The Jordan-based Waqf, an Islamic trust that governs the Temple Mount compound, accused Israel of taking control over the ultra-sensitive holy site after a shooting attack against Israeli police. according to local media.

The Waqf also claimed that security forces ransacked many of the religious and administrative buildings on the Mount in searches, according to Hebrew daily Haaretz, as Hamas also escalated their rhetoric in the aftermath of the closure of the site, imposed by Israel as a response to Friday's shooting.

Israel Police

Israel said the measure was a necessary security procedure as it swept the area for other weapons and investigated whether the three Arab-Israeli gunmen received help from inside the compound.

Adnan Al-Husseini, the Palestinian governor of Jerusalem, said that he would hold the Israeli government responsible for any damage to the compound or artifacts there, the Arab News reported earlier on Sunday.

“There are thousands of manuscripts, rare artifacts and other precious items” in the mosque and throughout the compound. “We hold Israel responsible for their safe keeping,” he reportedly told local journalists.

The Temple Mount ​is central to the Israeli-Palestinian conflict and is the holiest site in Judaism and the third holiest in Islam.

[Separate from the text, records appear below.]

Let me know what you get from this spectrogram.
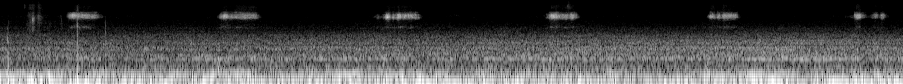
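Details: Sleeping calico cat Angttu snoring deeply. Airy high wheezing breaths return at an even pace about every two and a half seconds, six in a row, with a quiet low room hum beneath.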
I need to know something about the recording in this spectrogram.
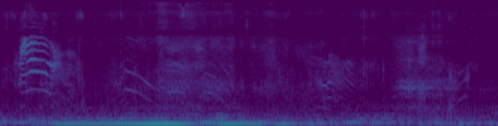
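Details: A fed domestic cat that stayed and later brought back several newborn kittens. A short high meow opens, followed by fainter, softer mews over a low background hum.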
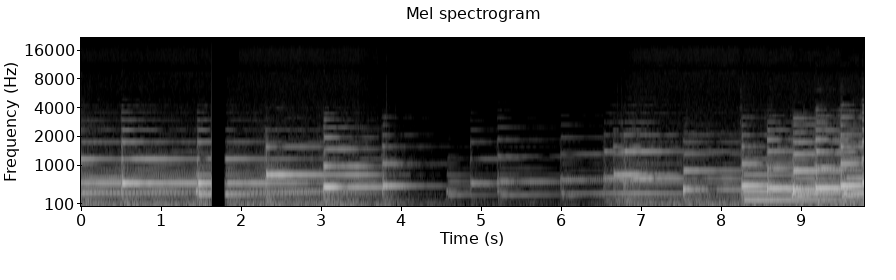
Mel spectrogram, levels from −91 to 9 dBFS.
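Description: A music clip with two kinds of fault. At 1.63 s a stream reconnect cuts the sound for 148 ms, and playback resumes about a tenth of a second further into the music after a fresh decoder restarts mid-stream. This shows as a flat gap in the waveform and a blank vertical band on a spectrogram, followed by a discontinuity. From 3.42 to 4.82 s the level falls by roughly 25 dB, and from 6.34 to 6.94 s it climbs back by roughly the same amount. Both moves are made in unsmoothed 2 dB steps, about ten per second on the way down and twenty per second on the way up, so each step clicks and produces audible zipper noise. On the waveform the envelope descends and rises as a staircase, and a spectrogram shows faint broadband vertical ticks at every step.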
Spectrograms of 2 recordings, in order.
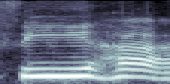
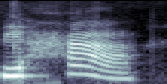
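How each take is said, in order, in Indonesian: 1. Huruf h itu hembusan napas yang ringan dan lembut. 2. Huruf h itu bunyi yang berat dan dari tenggorokan. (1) "saya betulkan fiha ya" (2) "bukan fiha"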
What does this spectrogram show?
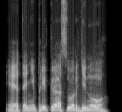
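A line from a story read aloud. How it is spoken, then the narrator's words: Growled. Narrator (Russian): прорычал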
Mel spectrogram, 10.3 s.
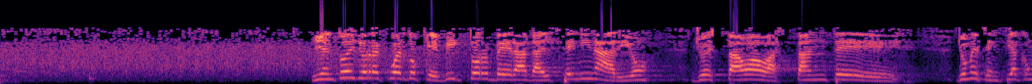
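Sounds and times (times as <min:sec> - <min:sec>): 
applause: 0:00.0 - 0:04.8
speech: 0:03.1 - 0:10.3.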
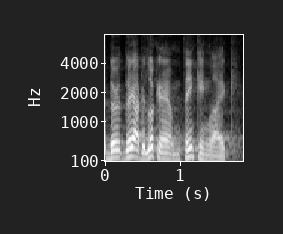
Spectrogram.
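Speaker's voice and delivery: ordinary talk, nothing marked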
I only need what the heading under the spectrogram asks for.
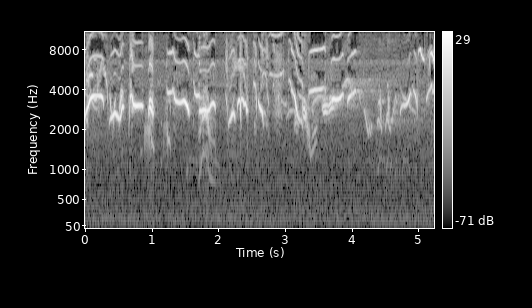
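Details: Fierce wild oriental magpie-robin drawn to a lure in a newly cleared field, giving loud clear whistles and chattering notes, then a buzzy, wavering stretch of song.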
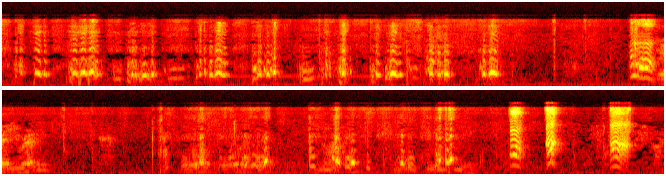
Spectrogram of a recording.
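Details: Infant with laryngomalacia recorded on a Flip Video camcorder: rapid, repeated squeaky, voiced breathing noises of inspiratory stridor.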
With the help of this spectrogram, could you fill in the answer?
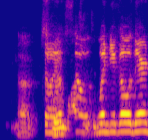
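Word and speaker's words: Sequim: We're staying in that little town, Squim. Oh yeah. Is that how it's pronounced? it's Spelled Squim. differently than it's pronounced. So Squim, Washington.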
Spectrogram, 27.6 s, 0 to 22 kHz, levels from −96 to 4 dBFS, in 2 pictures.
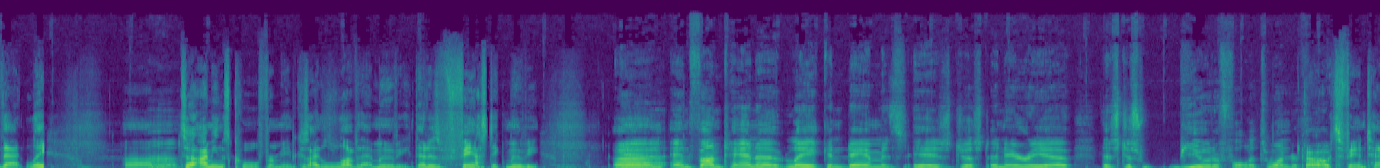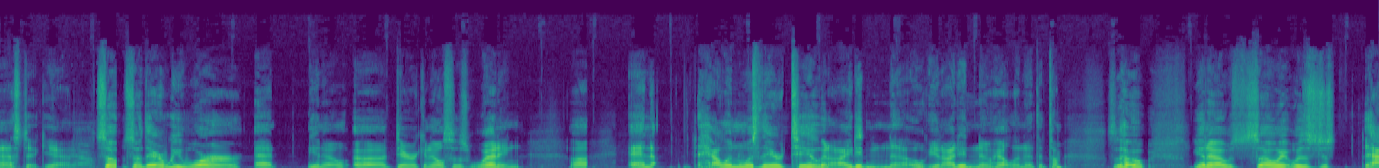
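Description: The speech jumps forward at 0.43, 2.22, 14.96 (before "so there we were"), 19.66, 21.33 (before "there too and I") and 24.37 s (after "at the"). Each jump drops roughly 70 to 300 ms of audio. These are compressed frames skipped: whole frames, which fits a 32 ms frame length, were lost or rejected by the decoder.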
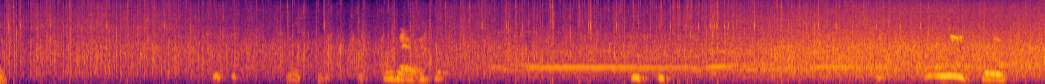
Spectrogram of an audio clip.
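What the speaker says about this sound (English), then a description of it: "Everyone, a round of applause." An audience claps in a continuous patter beneath a speaking voice, rising near the end as the clapping grows louder.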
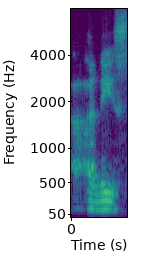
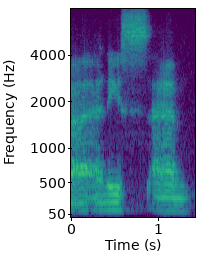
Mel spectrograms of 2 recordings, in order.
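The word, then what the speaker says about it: Anaïs: But yeah, the main character, Anise, I think is how they pronounce her name, Anise.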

The site has become the site of violent clashes in the past. Palestinians believe that Israel intends to change the status-quo at the site while many Israelis voice frustration over what they see as restrictions on Jewish prayer at the complex.

Israel has vowed repeatedly to maintain the status quo, which allows Muslim prayer there but forbids Jewish prayer and religious rituals.

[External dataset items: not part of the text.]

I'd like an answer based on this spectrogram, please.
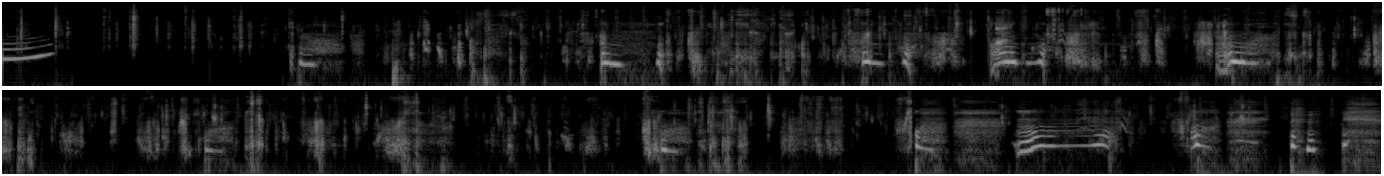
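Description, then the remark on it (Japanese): Crisp crunching as a raw green pepper is bitten and chewed, steady wet chomps repeating throughout, with a few soft vocal murmurs in between. “ほーら、おかわりでちゅよー。あーん、 ピーマンちゃん。”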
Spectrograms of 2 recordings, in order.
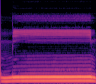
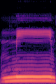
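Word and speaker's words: م: তিন আলিফ টেনে পড়বেন এরপর হয়েছে মিম তিন আলিফ টেনে পড়বেন দুই ঠোটের শুকন অংশ দুই ঠোট বন্ধ করে মিম তিন আলিফ টেনে পড়বেন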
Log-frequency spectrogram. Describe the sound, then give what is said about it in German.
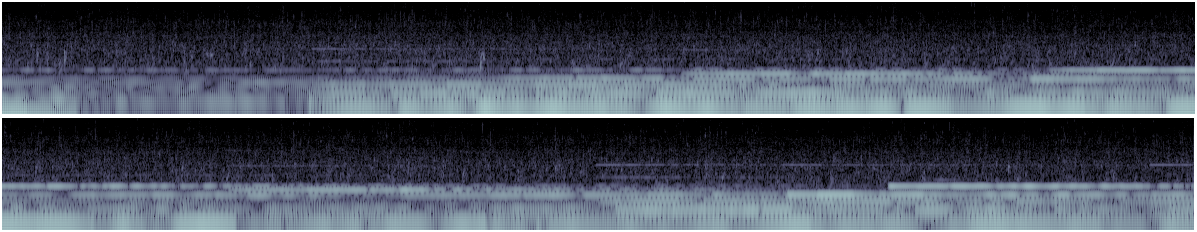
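A gently babbling stream flows steadily and softly throughout, its continuous trickle blended with low, sustained humming tones, with no one speaking. “Nimm das sanfte Plätschern des Wassers wahr.”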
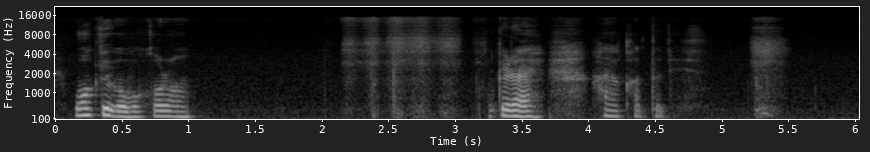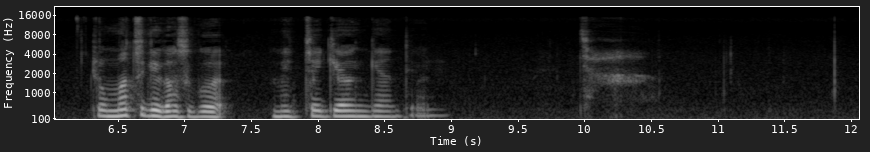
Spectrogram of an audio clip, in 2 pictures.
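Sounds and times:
woman whispering breathily: 10.0 - 10.6.

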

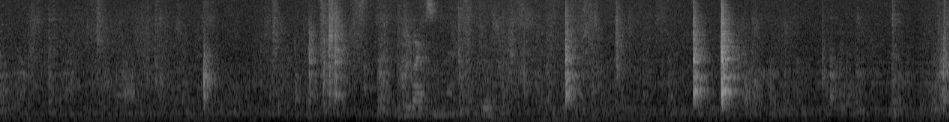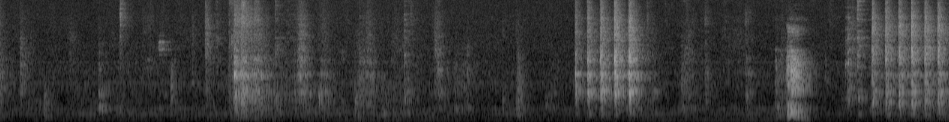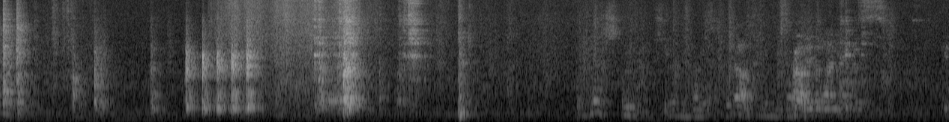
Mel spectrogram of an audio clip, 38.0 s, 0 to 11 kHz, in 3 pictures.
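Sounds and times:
kitchen clatter: 27.8 - 31.6
utensil scraping in a pan: 28.1 - 31.1.

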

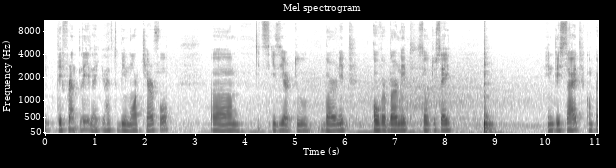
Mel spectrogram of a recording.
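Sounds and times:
knock on wooden box: 8.8 - 9.1.

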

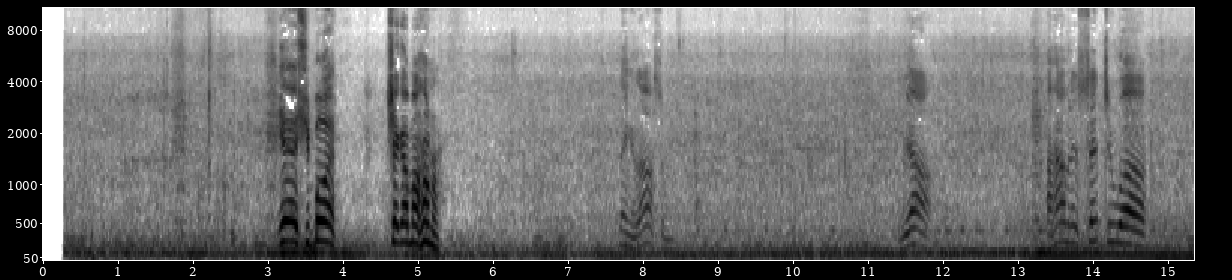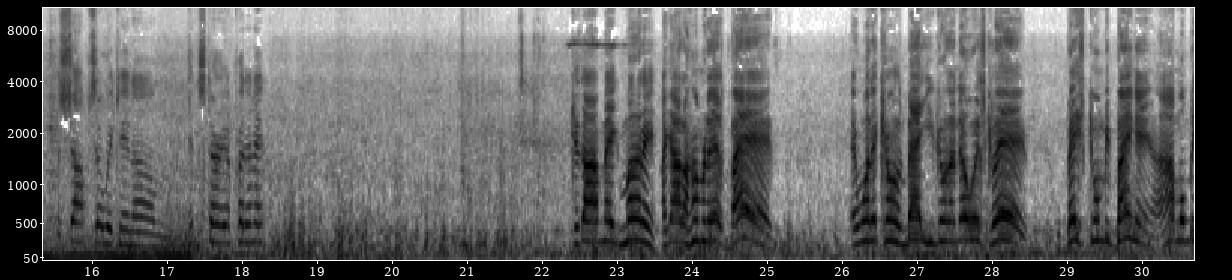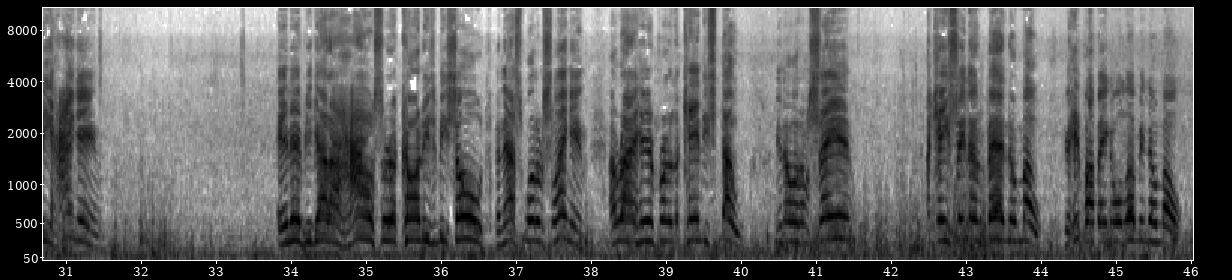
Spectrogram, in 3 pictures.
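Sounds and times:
faint outdoor background noise: 0.3 - 46.0
steady low rumble: 0.3 - 46.0
wind buffeting microphone: 0.3 - 46.0.

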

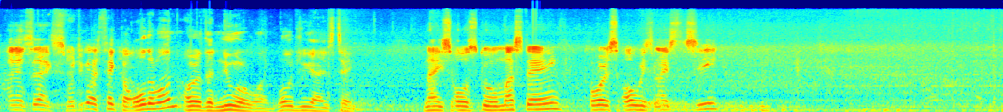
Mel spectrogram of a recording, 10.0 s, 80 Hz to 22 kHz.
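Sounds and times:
car engine passing slowly: 0.2 - 10.0.

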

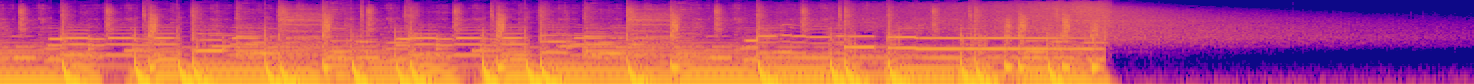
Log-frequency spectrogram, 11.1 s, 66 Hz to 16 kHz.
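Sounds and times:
faint hiss: 7.5 - 11.0.

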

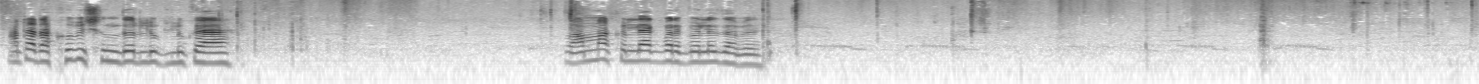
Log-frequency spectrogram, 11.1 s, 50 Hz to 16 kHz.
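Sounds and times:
bird cooing: 6.0 - 10.3.

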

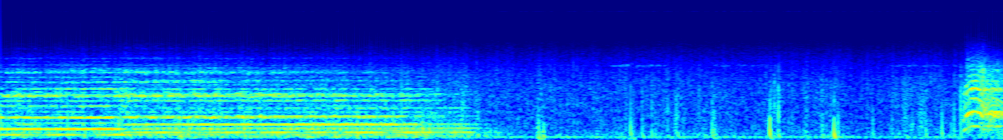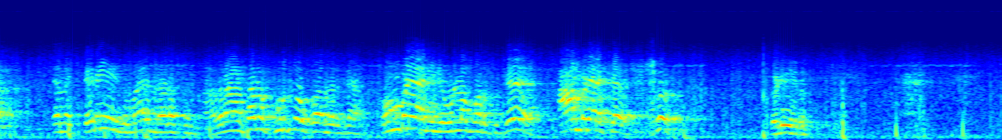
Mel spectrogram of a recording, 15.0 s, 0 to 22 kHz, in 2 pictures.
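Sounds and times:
organ-like chords: 0.0 - 3.9.

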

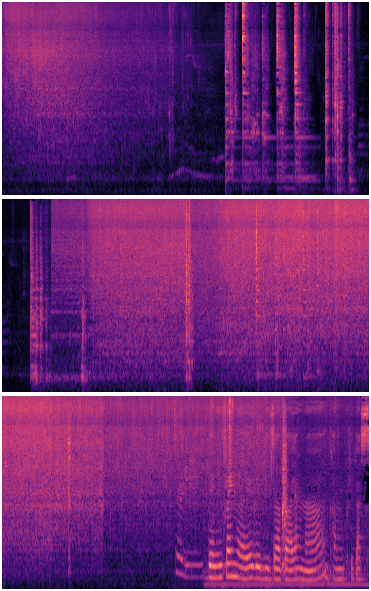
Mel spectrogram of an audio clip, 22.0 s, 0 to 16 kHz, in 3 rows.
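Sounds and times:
chicken sizzling in a wok: 0.0 - 3.3, 8.4 - 20.3.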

Ahmad GHARABLI (AFP/Archives)

Blame

The reopening of the site two days after the fatal attack, comes as a senior former police officer said that the force was being unfairly blamed for the attack.

Haaretz newspaper reports that former West Bank district commander Major General (Ret.) Shlomi Michael said that the Israeli cabinet had already previously approved the installation of electronic gates at the site, but said that Gilad Erdan, minister for internal security, was responsible for the plan's lack of implementation.

Michael also told the newspaper that the blame for the intelligence failures which led to three Israeli-Arabs from the northern town of Umm-al-Fahm to be able to carry out the attack, must be laid at the feet of Israel's internal security agency, the Shin Bet.

Many police officials reportedly believe that the Shin Bet is reluctant to share intelligence with other organizations within the country's security apparatus, and that the closeness of Police Commissioner Roni Alshich to the Shin Bet means that the police cannot publicly criticize.

Read more: Rare Temple Mount closure in wake of attack fans flames over status-quo

Read more: King Abdullah calls Netanyahu, demands reopening of Temple Mount: report

Comments

(0)
8Previous articlePalestinian gunman killed by Israeli security forces during West Bank raid
8Next articleIsraeli soldier convicted for Hebron shooting, released to house arrest